EXERCISE:
In the copy, include every record below exactly as it appears, but no pictures.

(Beginning of DATASET)

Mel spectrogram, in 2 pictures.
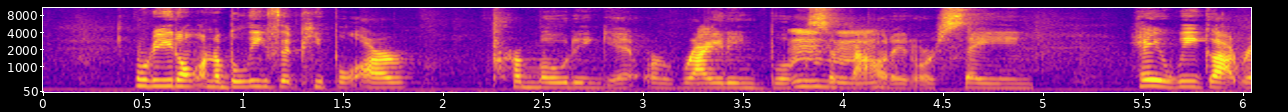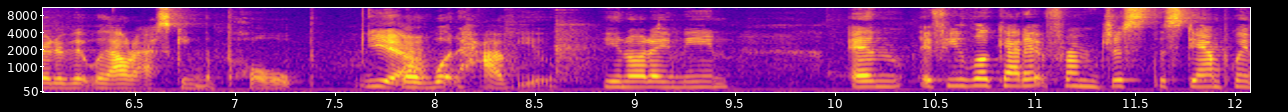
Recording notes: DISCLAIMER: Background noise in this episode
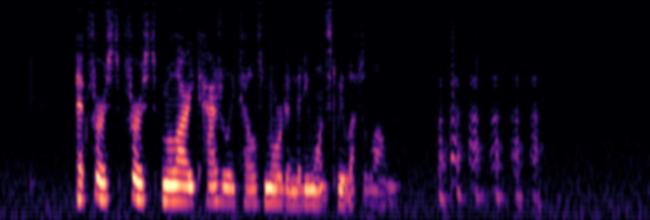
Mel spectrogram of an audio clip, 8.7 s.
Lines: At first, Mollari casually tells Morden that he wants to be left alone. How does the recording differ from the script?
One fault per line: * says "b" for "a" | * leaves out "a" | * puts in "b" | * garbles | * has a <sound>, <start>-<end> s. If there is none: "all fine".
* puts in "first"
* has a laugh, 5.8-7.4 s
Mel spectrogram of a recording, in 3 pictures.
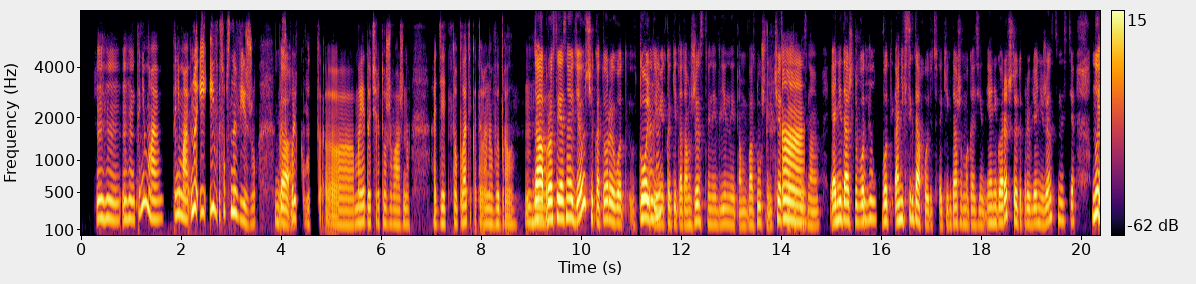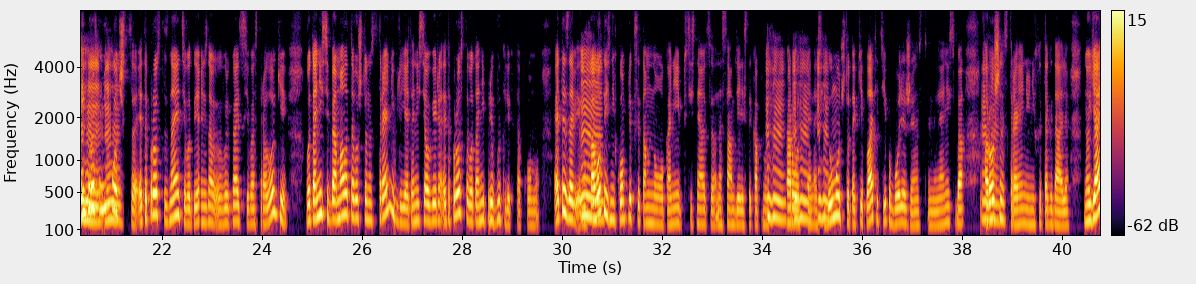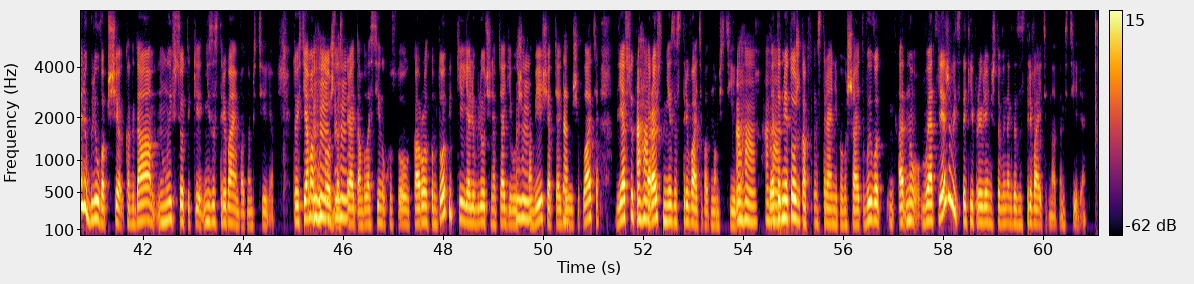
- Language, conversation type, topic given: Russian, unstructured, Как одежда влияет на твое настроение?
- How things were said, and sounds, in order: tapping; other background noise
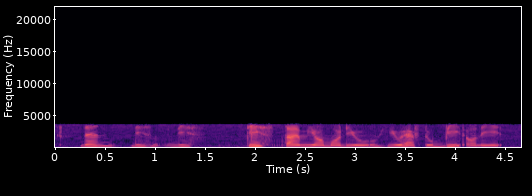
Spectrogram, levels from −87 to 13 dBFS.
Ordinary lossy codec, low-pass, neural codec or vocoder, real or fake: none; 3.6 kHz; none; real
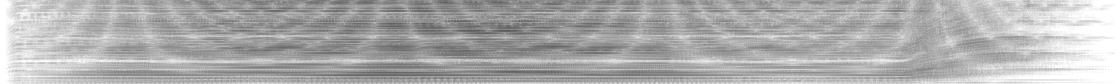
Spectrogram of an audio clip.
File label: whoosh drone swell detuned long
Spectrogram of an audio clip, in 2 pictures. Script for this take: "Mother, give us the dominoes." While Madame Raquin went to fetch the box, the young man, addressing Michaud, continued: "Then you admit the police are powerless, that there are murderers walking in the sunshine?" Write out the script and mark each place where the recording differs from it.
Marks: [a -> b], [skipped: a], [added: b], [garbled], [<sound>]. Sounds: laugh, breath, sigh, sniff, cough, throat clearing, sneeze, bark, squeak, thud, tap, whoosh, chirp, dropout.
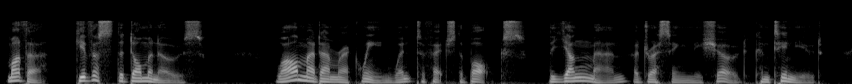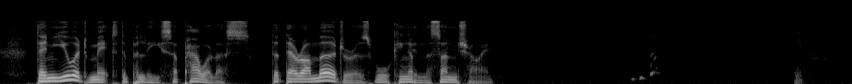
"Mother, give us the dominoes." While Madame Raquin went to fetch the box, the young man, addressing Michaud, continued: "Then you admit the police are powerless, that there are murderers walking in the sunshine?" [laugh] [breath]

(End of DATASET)

PROBLEM SOLUTION:
Mel spectrogram, in 2 pictures.
Recording notes: DISCLAIMER: Background noise in this episode
Mel spectrogram of an audio clip, 8.7 s.
Lines: At first, Mollari casually tells Morden that he wants to be left alone. How does the recording differ from the script?
One fault per line: * says "b" for "a" | * leaves out "a" | * puts in "b" | * garbles | * has a <sound>, <start>-<end> s. If there is none: "all fine".
* puts in "first"
* has a laugh, 5.8-7.4 s
Mel spectrogram of a recording, in 3 pictures.
- Language, conversation type, topic given: Russian, unstructured, Как одежда влияет на твое настроение?
- How things were said, and sounds, in order: tapping; other background noise
Spectrogram, levels from −87 to 13 dBFS.
Ordinary lossy codec, low-pass, neural codec or vocoder, real or fake: none; 3.6 kHz; none; real
Spectrogram of an audio clip.
File label: whoosh drone swell detuned long
Spectrogram of an audio clip, in 2 pictures. Script for this take: "Mother, give us the dominoes." While Madame Raquin went to fetch the box, the young man, addressing Michaud, continued: "Then you admit the police are powerless, that there are murderers walking in the sunshine?" Write out the script and mark each place where the recording differs from it.
Marks: [a -> b], [skipped: a], [added: b], [garbled], [<sound>]. Sounds: laugh, breath, sigh, sniff, cough, throat clearing, sneeze, bark, squeak, thud, tap, whoosh, chirp, dropout.
"Mother, give us the dominoes." While Madame Raquin went to fetch the box, the young man, addressing Michaud, continued: "Then you admit the police are powerless, that there are murderers walking in the sunshine?" [laugh] [breath]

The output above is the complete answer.